BEGIN

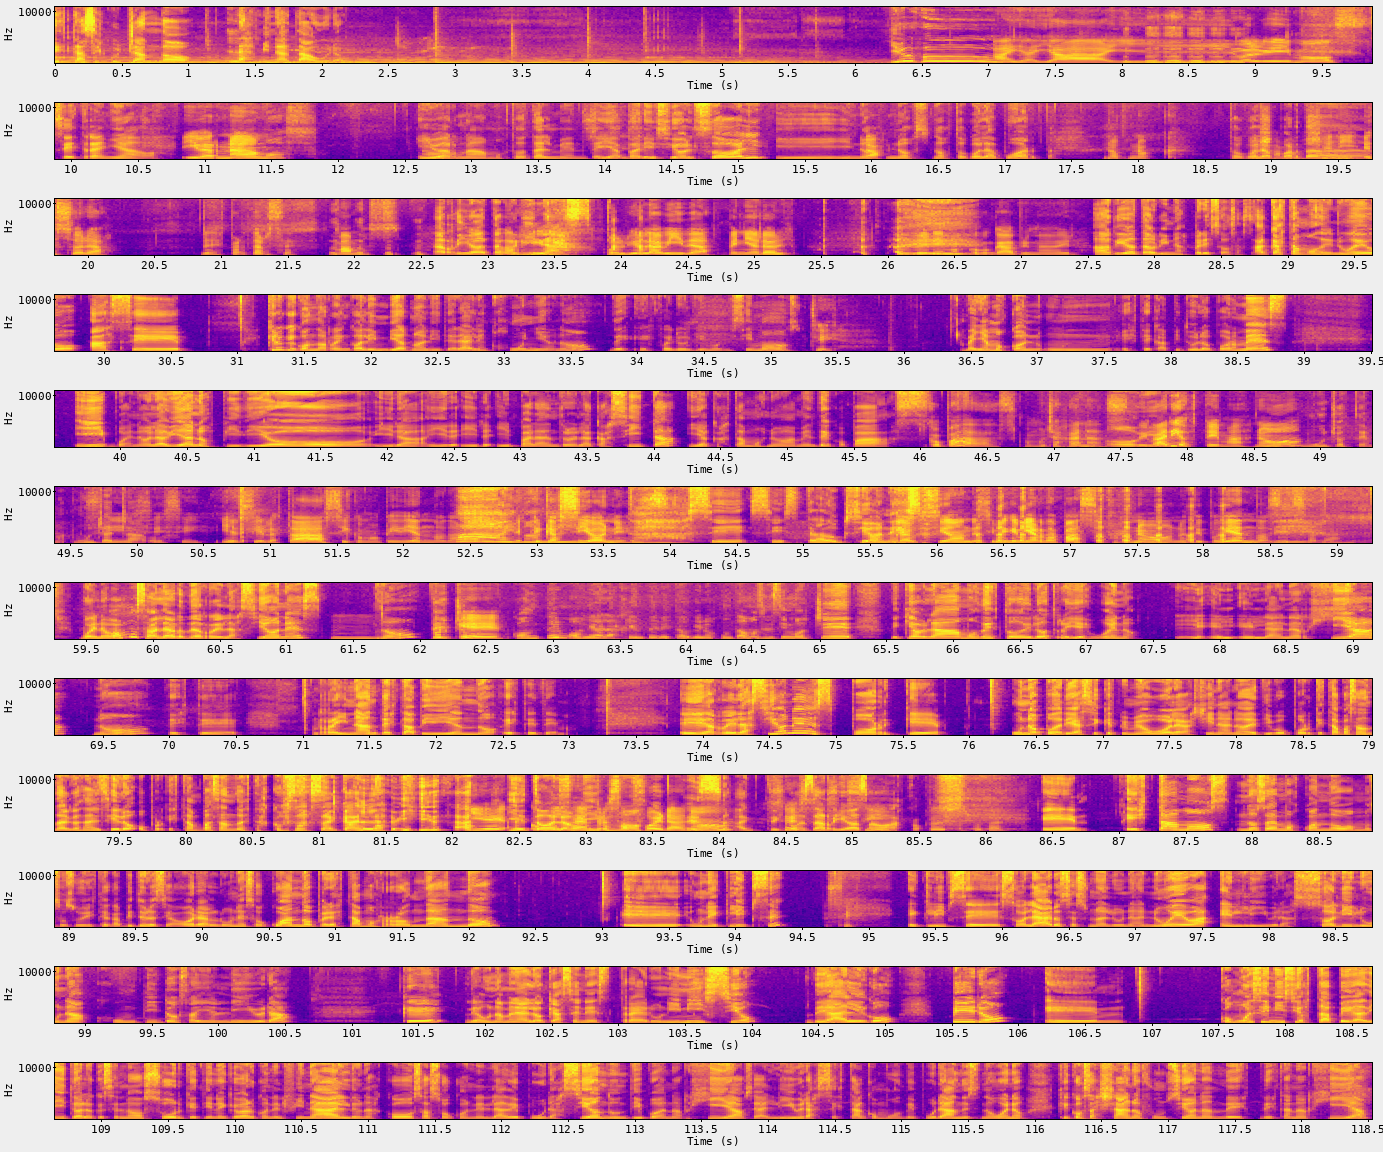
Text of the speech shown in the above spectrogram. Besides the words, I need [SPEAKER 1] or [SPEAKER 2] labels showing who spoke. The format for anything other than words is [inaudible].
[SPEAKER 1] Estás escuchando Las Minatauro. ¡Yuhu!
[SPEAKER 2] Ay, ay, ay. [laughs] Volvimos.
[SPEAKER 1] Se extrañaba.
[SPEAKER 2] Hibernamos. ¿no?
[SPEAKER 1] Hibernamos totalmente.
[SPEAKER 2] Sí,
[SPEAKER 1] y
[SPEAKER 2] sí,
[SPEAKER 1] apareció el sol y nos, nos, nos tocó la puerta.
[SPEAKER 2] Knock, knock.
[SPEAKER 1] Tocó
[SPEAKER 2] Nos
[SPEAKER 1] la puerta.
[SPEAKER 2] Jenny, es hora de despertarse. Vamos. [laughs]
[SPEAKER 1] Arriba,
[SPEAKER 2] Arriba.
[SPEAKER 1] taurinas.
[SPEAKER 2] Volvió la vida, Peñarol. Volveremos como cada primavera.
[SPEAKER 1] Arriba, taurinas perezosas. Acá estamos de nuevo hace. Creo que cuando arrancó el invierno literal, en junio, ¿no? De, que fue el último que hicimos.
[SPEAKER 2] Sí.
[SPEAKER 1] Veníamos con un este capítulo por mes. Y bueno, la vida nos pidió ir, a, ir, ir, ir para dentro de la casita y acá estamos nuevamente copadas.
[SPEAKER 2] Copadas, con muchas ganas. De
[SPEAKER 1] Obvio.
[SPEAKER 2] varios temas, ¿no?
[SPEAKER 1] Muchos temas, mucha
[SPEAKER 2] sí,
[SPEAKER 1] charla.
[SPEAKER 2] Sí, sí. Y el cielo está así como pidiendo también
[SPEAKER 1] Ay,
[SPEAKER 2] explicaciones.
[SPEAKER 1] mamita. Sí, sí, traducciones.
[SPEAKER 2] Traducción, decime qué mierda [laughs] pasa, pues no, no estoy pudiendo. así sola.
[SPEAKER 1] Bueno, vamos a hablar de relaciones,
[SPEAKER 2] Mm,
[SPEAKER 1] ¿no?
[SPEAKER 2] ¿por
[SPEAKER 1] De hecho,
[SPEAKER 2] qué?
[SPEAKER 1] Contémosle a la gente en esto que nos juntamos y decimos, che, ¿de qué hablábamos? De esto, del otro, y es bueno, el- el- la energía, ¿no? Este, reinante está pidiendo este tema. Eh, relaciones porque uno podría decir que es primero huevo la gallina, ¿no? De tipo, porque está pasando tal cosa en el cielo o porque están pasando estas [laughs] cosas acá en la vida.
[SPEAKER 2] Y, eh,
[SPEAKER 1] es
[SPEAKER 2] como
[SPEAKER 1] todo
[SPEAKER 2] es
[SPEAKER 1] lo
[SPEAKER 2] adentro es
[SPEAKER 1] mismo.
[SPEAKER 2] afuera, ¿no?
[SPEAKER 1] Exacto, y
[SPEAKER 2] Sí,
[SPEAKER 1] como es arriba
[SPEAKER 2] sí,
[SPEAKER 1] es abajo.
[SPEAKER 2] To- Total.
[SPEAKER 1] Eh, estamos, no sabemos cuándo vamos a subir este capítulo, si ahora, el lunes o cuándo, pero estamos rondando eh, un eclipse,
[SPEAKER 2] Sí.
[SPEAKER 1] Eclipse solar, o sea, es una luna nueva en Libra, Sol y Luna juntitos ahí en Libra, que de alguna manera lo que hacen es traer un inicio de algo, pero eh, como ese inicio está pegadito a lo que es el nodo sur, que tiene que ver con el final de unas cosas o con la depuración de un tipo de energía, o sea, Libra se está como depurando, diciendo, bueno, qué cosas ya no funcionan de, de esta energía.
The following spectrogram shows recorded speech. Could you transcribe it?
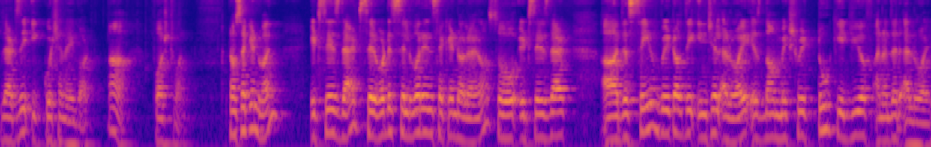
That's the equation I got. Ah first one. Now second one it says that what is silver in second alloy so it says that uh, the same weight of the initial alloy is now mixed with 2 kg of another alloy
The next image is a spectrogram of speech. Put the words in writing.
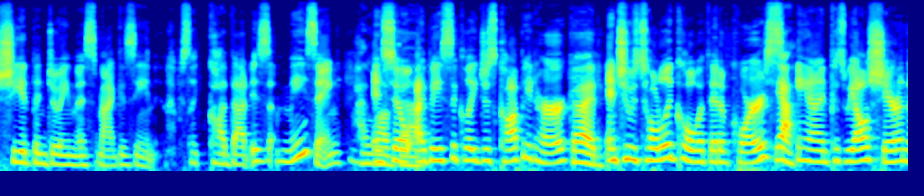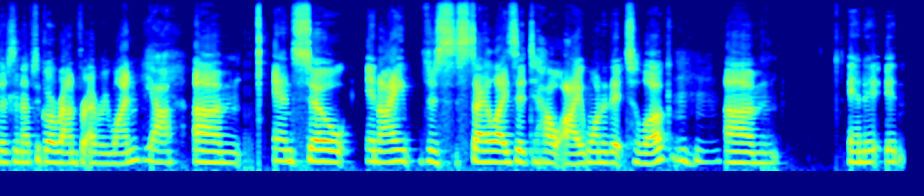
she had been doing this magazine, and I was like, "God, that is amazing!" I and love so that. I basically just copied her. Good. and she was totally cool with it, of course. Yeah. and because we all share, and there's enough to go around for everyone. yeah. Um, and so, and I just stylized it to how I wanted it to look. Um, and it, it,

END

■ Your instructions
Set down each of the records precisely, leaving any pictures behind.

■ Task response
Text of the speech shown in the above spectrogram. Besides the words, I need [SPEAKER 1] or [SPEAKER 2] labels showing who spoke. The format for anything other than words is [inaudible].
[SPEAKER 1] Estás escuchando Las Minatauro. ¡Yuhu!
[SPEAKER 2] Ay, ay, ay. [laughs] Volvimos.
[SPEAKER 1] Se extrañaba.
[SPEAKER 2] Hibernamos. ¿no?
[SPEAKER 1] Hibernamos totalmente.
[SPEAKER 2] Sí,
[SPEAKER 1] y
[SPEAKER 2] sí,
[SPEAKER 1] apareció el sol y nos, nos, nos tocó la puerta.
[SPEAKER 2] Knock, knock.
[SPEAKER 1] Tocó
[SPEAKER 2] Nos
[SPEAKER 1] la puerta.
[SPEAKER 2] Jenny, es hora de despertarse. Vamos. [laughs]
[SPEAKER 1] Arriba,
[SPEAKER 2] Arriba.
[SPEAKER 1] taurinas.
[SPEAKER 2] Volvió la vida, Peñarol. Volveremos como cada primavera.
[SPEAKER 1] Arriba, taurinas perezosas. Acá estamos de nuevo hace. Creo que cuando arrancó el invierno literal, en junio, ¿no? De, que fue el último que hicimos.
[SPEAKER 2] Sí.
[SPEAKER 1] Veníamos con un este capítulo por mes. Y bueno, la vida nos pidió ir, a, ir, ir, ir para dentro de la casita y acá estamos nuevamente copadas.
[SPEAKER 2] Copadas, con muchas ganas. De
[SPEAKER 1] Obvio.
[SPEAKER 2] varios temas, ¿no?
[SPEAKER 1] Muchos temas, mucha
[SPEAKER 2] sí,
[SPEAKER 1] charla.
[SPEAKER 2] Sí, sí. Y el cielo está así como pidiendo también
[SPEAKER 1] Ay,
[SPEAKER 2] explicaciones.
[SPEAKER 1] mamita. Sí, sí, traducciones.
[SPEAKER 2] Traducción, decime qué mierda [laughs] pasa, pues no, no estoy pudiendo. así sola.
[SPEAKER 1] Bueno, vamos a hablar de relaciones,
[SPEAKER 2] Mm,
[SPEAKER 1] ¿no?
[SPEAKER 2] ¿por
[SPEAKER 1] De hecho,
[SPEAKER 2] qué?
[SPEAKER 1] Contémosle a la gente en esto que nos juntamos y decimos, che, ¿de qué hablábamos? De esto, del otro, y es bueno, el- el- la energía, ¿no? Este, reinante está pidiendo este tema. Eh, relaciones porque uno podría decir que es primero huevo la gallina, ¿no? De tipo, porque está pasando tal cosa en el cielo o porque están pasando estas [laughs] cosas acá en la vida.
[SPEAKER 2] Y, eh,
[SPEAKER 1] es
[SPEAKER 2] como
[SPEAKER 1] todo
[SPEAKER 2] es
[SPEAKER 1] lo
[SPEAKER 2] adentro es
[SPEAKER 1] mismo.
[SPEAKER 2] afuera, ¿no?
[SPEAKER 1] Exacto, y
[SPEAKER 2] Sí,
[SPEAKER 1] como es arriba
[SPEAKER 2] sí,
[SPEAKER 1] es abajo.
[SPEAKER 2] To- Total.
[SPEAKER 1] Eh, estamos, no sabemos cuándo vamos a subir este capítulo, si ahora, el lunes o cuándo, pero estamos rondando eh, un eclipse,
[SPEAKER 2] Sí.
[SPEAKER 1] Eclipse solar, o sea, es una luna nueva en Libra, Sol y Luna juntitos ahí en Libra, que de alguna manera lo que hacen es traer un inicio de algo, pero eh, como ese inicio está pegadito a lo que es el nodo sur, que tiene que ver con el final de unas cosas o con la depuración de un tipo de energía, o sea, Libra se está como depurando, diciendo, bueno, qué cosas ya no funcionan de, de esta energía.
The following spectrogram shows recorded speech. Could you transcribe it?
That's the equation I got. Ah first one. Now second one it says that what is silver in second alloy so it says that uh, the same weight of the initial alloy is now mixed with 2 kg of another alloy
The next image is a spectrogram of speech. Put the words in writing.
she had been doing this magazine, and I was like, "God, that is amazing!" I and love so that. I basically just copied her. Good. and she was totally cool with it, of course. Yeah. and because we all share, and there's enough to go around for everyone. yeah. Um, and so, and I just stylized it to how I wanted it to look. Um, and it, it,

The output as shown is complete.